The Soryu in the meanwhile came under attack in the late afternoon, and by nightfall she either sank or she was in the process of sinking. The Soryu was attacked in the late afternoon and by the time she was destroyed by the Americans, it was almost dark and the American carriers were some four hundred miles to the east. The pilots have all been fighting all day and many of them were sure that they could not find the carriers in the approaching darkness. But the decision was made to light the carriers so that the pilots could bring in their planes.
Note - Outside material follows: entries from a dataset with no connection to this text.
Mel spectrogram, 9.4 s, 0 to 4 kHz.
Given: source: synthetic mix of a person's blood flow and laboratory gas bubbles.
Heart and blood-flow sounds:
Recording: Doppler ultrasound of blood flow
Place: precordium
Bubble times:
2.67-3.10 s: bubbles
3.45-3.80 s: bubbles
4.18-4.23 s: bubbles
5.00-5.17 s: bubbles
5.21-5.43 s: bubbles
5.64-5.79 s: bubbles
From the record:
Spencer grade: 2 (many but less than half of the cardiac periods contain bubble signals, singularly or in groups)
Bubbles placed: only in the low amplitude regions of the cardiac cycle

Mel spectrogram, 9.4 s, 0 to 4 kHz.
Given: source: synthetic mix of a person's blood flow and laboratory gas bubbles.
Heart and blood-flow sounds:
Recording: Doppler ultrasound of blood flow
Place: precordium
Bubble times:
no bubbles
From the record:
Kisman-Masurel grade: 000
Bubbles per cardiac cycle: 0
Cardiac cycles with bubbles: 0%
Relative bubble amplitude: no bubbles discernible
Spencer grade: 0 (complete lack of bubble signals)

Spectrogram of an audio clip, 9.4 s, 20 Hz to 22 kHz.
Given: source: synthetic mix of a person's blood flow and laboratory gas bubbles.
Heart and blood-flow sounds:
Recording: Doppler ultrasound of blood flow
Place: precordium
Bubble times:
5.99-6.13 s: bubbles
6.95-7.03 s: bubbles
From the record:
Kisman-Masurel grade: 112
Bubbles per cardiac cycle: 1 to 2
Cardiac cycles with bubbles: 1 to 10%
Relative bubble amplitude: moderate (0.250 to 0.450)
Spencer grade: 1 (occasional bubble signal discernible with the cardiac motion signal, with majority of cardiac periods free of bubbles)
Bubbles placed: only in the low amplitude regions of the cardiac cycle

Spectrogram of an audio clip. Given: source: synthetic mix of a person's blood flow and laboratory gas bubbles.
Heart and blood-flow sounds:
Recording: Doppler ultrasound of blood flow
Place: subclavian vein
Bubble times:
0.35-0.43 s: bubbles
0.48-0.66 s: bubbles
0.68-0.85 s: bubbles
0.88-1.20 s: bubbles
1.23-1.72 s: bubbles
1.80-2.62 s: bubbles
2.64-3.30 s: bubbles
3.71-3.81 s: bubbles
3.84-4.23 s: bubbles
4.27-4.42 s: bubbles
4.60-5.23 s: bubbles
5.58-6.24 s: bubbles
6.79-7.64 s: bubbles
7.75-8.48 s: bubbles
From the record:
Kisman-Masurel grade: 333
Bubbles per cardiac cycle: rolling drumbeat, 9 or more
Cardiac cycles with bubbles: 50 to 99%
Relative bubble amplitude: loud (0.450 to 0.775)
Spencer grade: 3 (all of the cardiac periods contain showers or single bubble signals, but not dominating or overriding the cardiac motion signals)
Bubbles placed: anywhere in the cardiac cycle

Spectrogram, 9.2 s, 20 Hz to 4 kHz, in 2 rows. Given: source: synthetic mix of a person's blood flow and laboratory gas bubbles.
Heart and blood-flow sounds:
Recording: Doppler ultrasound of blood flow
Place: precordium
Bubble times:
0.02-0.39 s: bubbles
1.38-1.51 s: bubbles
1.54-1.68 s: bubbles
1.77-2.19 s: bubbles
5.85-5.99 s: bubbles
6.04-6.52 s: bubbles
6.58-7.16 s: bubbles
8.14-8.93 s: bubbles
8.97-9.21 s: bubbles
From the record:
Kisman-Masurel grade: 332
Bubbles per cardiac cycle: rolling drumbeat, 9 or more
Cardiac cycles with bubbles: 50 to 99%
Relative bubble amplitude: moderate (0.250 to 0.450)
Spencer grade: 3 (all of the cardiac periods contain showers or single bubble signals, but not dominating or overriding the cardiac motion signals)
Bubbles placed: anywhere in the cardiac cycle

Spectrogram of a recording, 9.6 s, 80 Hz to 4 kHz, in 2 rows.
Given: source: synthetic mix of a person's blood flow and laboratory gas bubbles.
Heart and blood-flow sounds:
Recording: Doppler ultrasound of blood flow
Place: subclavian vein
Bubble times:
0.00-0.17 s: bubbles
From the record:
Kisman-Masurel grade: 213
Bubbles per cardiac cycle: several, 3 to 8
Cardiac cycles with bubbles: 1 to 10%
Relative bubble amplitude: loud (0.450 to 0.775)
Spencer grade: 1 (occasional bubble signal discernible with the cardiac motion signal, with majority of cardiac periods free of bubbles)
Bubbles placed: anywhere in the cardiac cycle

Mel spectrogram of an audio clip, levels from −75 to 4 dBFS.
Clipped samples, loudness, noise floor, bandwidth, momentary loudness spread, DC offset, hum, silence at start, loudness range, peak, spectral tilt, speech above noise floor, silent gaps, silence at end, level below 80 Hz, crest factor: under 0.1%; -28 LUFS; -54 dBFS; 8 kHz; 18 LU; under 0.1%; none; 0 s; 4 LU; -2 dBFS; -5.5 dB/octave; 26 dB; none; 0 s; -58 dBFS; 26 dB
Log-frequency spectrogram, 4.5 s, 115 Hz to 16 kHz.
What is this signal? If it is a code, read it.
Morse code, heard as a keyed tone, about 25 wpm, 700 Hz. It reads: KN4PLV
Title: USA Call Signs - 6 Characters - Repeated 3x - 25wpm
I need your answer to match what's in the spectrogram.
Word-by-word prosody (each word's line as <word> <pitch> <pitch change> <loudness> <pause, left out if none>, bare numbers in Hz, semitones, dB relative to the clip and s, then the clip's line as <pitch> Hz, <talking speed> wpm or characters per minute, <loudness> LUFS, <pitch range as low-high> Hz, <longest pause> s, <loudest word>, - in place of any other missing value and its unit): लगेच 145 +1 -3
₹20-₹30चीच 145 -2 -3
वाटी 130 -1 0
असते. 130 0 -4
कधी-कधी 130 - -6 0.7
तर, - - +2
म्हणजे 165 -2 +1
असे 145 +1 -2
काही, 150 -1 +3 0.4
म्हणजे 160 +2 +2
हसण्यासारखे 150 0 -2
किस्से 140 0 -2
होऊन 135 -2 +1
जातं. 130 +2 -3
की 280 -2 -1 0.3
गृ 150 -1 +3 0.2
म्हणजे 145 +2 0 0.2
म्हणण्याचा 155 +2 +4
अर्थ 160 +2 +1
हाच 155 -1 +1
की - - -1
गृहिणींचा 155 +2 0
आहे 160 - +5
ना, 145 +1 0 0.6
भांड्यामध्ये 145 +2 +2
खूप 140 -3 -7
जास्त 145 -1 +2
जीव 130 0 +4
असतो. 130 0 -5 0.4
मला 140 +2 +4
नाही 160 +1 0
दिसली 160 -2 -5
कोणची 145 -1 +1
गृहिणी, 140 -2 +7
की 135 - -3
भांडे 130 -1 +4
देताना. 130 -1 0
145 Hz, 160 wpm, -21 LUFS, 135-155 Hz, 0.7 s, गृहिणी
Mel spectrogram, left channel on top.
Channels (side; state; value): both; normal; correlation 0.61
If it were not for that bold decision, the darkness would have claimed more lives than the enemy did.
After the Battle of Midway, when Japan lost four of its first line carriers and hundreds of battle-tested and irreplaceable pilots and sailors, it was a matter of time before Japan would have lost the war, which its military leaders had started in the first place. When American strategy called for leapfrogging across the vast Pacific, there was nothing to stop them. First to fall in the inexorable march by the Americans to Imperial Japan was the Marshall Islands (Tarawa and Eniwetok). After bypassing the heavily defended Truk islands, the Americans took the Marianas. Iwo Jima and Okinawa were next, and the atomic bomb on Hiroshima made the invasion of Japan, with the estimated millions of casualties on both sides, unneccessary as the Japanese faced the reality of more suffering if it continued to prolong the war.
It might be that you did read "Miracle at Midway" and my preceding commentary would be therefore redundant. But writing what I remembered from reading the book helped me recall the account of the fateful battle merely months after the start of WWII.
Again, thanks for your letter.
From: Marilyn Syx email@example.com
Subject: Wadsworth: Dick Bowser